> _Required work_:
A faithful copy is required. Print each line of the data exactly and omit the pictures.

Stored items
↓↓↓

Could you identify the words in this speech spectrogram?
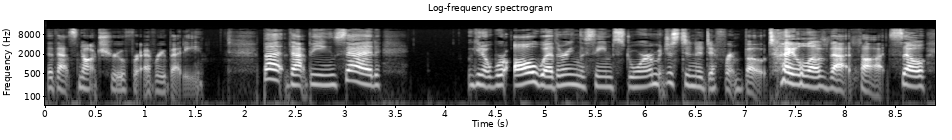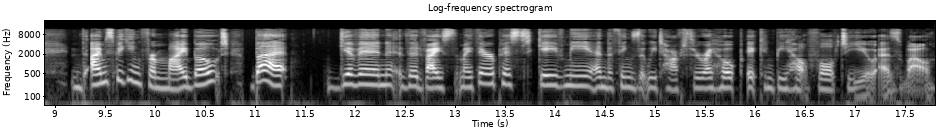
that that's not true for everybody. But that being said, you know, we're all weathering the same storm, just in a different boat. I love that thought. So I'm speaking from my boat, but given the advice that my therapist gave me and the things that we talked through, I hope it can be helpful to you as well.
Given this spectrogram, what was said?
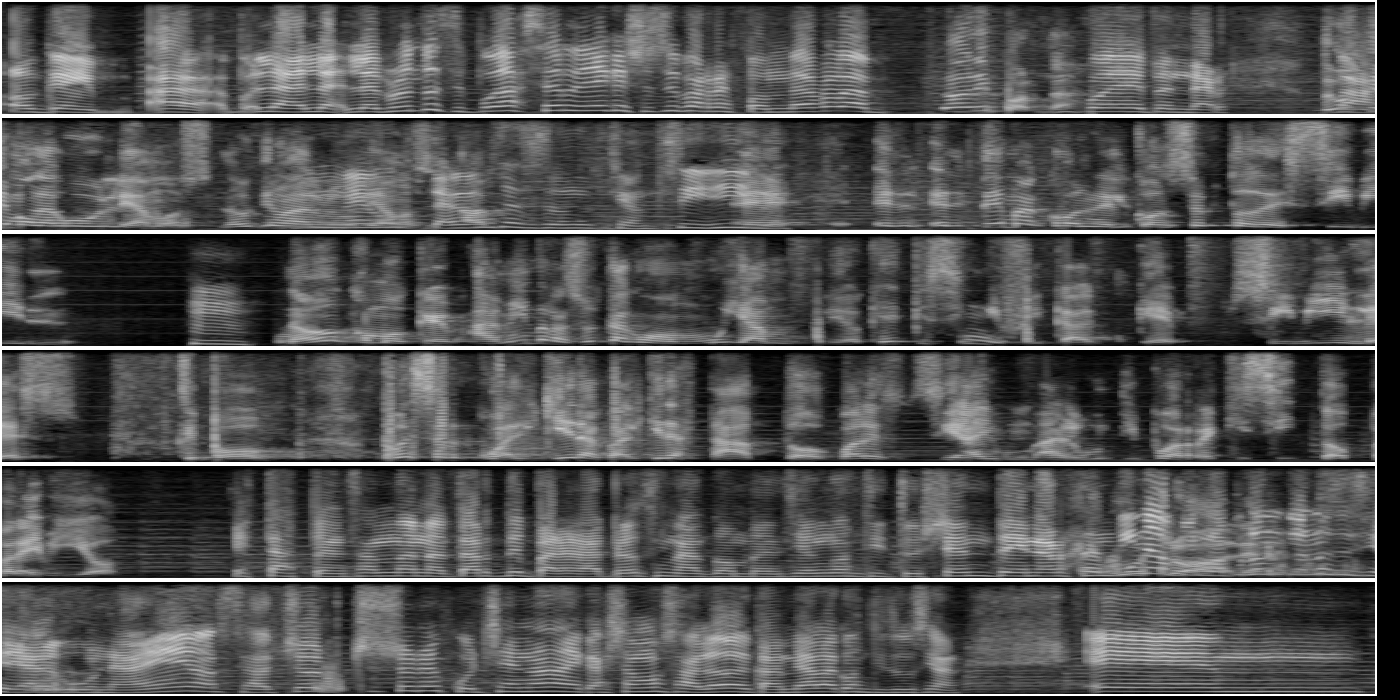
Ok, ah, la, pregunta se puede hacer, diría que yo sepa responderla. No, no importa. Puede depender. De última la googleamos. La última la googleamos. Me gusta, me Sí, dime. Eh, el, tema con el concepto de civil, hmm. ¿no? Como que a mí me resulta como muy amplio. ¿Qué, ¿Qué, significa que civiles? Tipo, puede ser cualquiera, cualquiera está apto. ¿Cuál es, si hay algún tipo de requisito previo? Estás pensando anotarte para la próxima convención constituyente. En Argentina, por lo pronto, no sé si hay alguna, ¿eh? O sea, yo, no escuché nada de que hayamos hablado de cambiar la constitución. Eh,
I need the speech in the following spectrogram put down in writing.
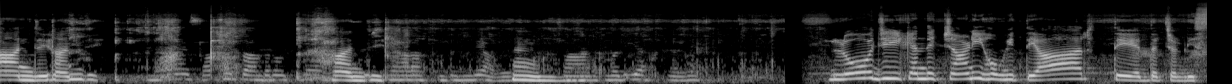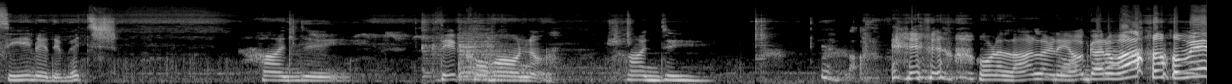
ਹਾਂਜੀ ਹਾਂਜੀ। ਸਭ ਤੰਦਰੁਸਤ ਹਾਂਜੀ। ਹੂੰ। ਵਧੀਆ ਲੋ ਜੀ ਕਹਿੰਦੇ ਚਾਣੀ ਹੋ ਗਈ ਤਿਆਰ ਤੇ ਇੱਧਰ ਚੱਲੀ ਸੀਲ ਇਹਦੇ ਵਿੱਚ। ਹਾਂਜੀ। ਦੇਖੋ ਹੁਣ। ਹਾਂਜੀ। ਹੁਣ ਲਾ ਲੈਣੇ ਆ ਗਰਮਾ। ਮਮੇ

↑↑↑

> _Result of this exercise_:
Could you identify the words in this speech spectrogram?
that that's not true for everybody. But that being said, you know, we're all weathering the same storm, just in a different boat. I love that thought. So I'm speaking from my boat, but given the advice that my therapist gave me and the things that we talked through, I hope it can be helpful to you as well.
Given this spectrogram, what was said?
Ok, ah, la, pregunta se puede hacer, diría que yo sepa responderla. No, no importa. Puede depender. De última la googleamos. La última la googleamos. Me gusta, me Sí, dime. Eh, el, tema con el concepto de civil, hmm. ¿no? Como que a mí me resulta como muy amplio. ¿Qué, ¿Qué, significa que civiles? Tipo, puede ser cualquiera, cualquiera está apto. ¿Cuál es, si hay algún tipo de requisito previo? Estás pensando anotarte para la próxima convención constituyente. En Argentina, por lo pronto, no sé si hay alguna, ¿eh? O sea, yo, no escuché nada de que hayamos hablado de cambiar la constitución. Eh,
I need the speech in the following spectrogram put down in writing.
ਹਾਂਜੀ ਹਾਂਜੀ। ਸਭ ਤੰਦਰੁਸਤ ਹਾਂਜੀ। ਹੂੰ। ਵਧੀਆ ਲੋ ਜੀ ਕਹਿੰਦੇ ਚਾਣੀ ਹੋ ਗਈ ਤਿਆਰ ਤੇ ਇੱਧਰ ਚੱਲੀ ਸੀਲ ਇਹਦੇ ਵਿੱਚ। ਹਾਂਜੀ। ਦੇਖੋ ਹੁਣ। ਹਾਂਜੀ। ਹੁਣ ਲਾ ਲੈਣੇ ਆ ਗਰਮਾ। ਮਮੇ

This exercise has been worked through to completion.